My peeve with the day after elections is that nothing has changed. And I'm not pointing fingers at the politicians. I'm talking about us. We cast our ballot (hopefully), but just get back to complaining. For that's what the majority of us do. We complain about anyone for whom we didn't vote that is in office (as if all our nation's problems would be solved if we got our way and had all of our candidates in office).

But complaining is what we do when we don't get our way or don't like how reality is. We let politics divide us rather than using it to work for the good of the people. Maybe, instead of griping, we need to spend more time praying. Then, only after an outflowing of our prayers, do some work ourselves in making this country (whether in our neighborhood, city or state) better.

Actually, I'm thinking that prayer is a good response whenever we find ourselves complaining (whether it's about politics, the weather, our neighbors or whatever). It's not the situation that necessarily needs to be changed (often the situation can't be changed), but our response to it. Prayer opens us up to a changed attitude. Try being thankful: "Gratitude evaporates frustration." Pray for political leaders (or your neighbors or co-workers)--not that they would change, but that you might love them better. Pray for their success (wow! what an impetus for humility). I for one need this reminder.


Of Saints and Fear

As I see it, we sit sandwiched between fear today. Yesterday was Halloween: a day that has become about fear. And, apparently as many costume catalogues will prove, sex (an upper-elementary student I met in the park the other day told me that she was going to be a "sexy, hooded witch" for Halloween). Now that's something to be scared of....

Tomorrow is Election Day, and if the political ads are telling us anything it's that we're to be afraid of what is happening to our country and of the opposing candidate. The political platforms seem to be largely based on fear.

Today, however, is All Saints' Day: a day when the church honors the lives of the faithful who have gone before us. We remember their witness. And their witness gives us hope. The saints (not just those canonized by the Vatican, but all who lived and died following Christ) remind us of the teaching of John that "perfect love drives out fear, because fear has to do with punishment" (1 John 4:18). When the Bible talks about fear, it is often the fear of the Lord--the one fear we should frequently practice. This was the fear the saints knew--the fear that made them saints.

Fear of the Lord is not an easy thing to comprehend. It's not about being scared of God--though it is having a healthy respect of His power. We're not to be afraid of God, but to behold Him with awe and reverence.

I was reading from The Lion, The Witch and The Wardrobe to the boys tonight. The Beaver family has these things to say about Aslan: "'Course he isn't safe. But he's good.
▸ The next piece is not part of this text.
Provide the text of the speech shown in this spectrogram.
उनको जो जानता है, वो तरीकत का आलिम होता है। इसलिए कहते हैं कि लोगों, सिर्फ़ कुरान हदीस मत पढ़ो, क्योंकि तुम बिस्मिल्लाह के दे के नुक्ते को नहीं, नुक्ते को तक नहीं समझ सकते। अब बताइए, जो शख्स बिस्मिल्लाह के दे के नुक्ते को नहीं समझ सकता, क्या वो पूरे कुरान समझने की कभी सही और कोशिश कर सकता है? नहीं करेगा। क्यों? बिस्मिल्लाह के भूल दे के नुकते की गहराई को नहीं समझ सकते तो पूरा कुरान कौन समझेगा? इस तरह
He's the King, I tell you" and "if there's anyone who can appear before Aslan without their knees knocking, they're either braver than most or else just silly."
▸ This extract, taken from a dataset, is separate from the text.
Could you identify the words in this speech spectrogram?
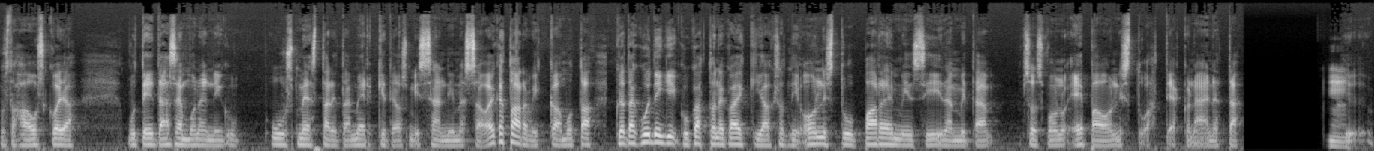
musta hauskoja, mutta ei tämä semmoinen niinku uusi mestari tai merkkiteos missään nimessä ole, eikä tarvikkaan, mutta kyllä tämä kuitenkin, kun katsoo ne kaikki jaksot, niin onnistuu paremmin siinä, mitä se olisi voinut epäonnistua, tiedätkö näin, että Mm.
Instead of throwing money at horror movies or political ads (think of all that could have been done with the billions--yes, billions--used on those horrible television commercials), take time to
think what it means to fear God and to walk humbly with Him your whole life. (And if you must throw money at something, give to your church--most of us aren't anywhere near actually tithing, let alone giving above that as Jesus calls us to do.)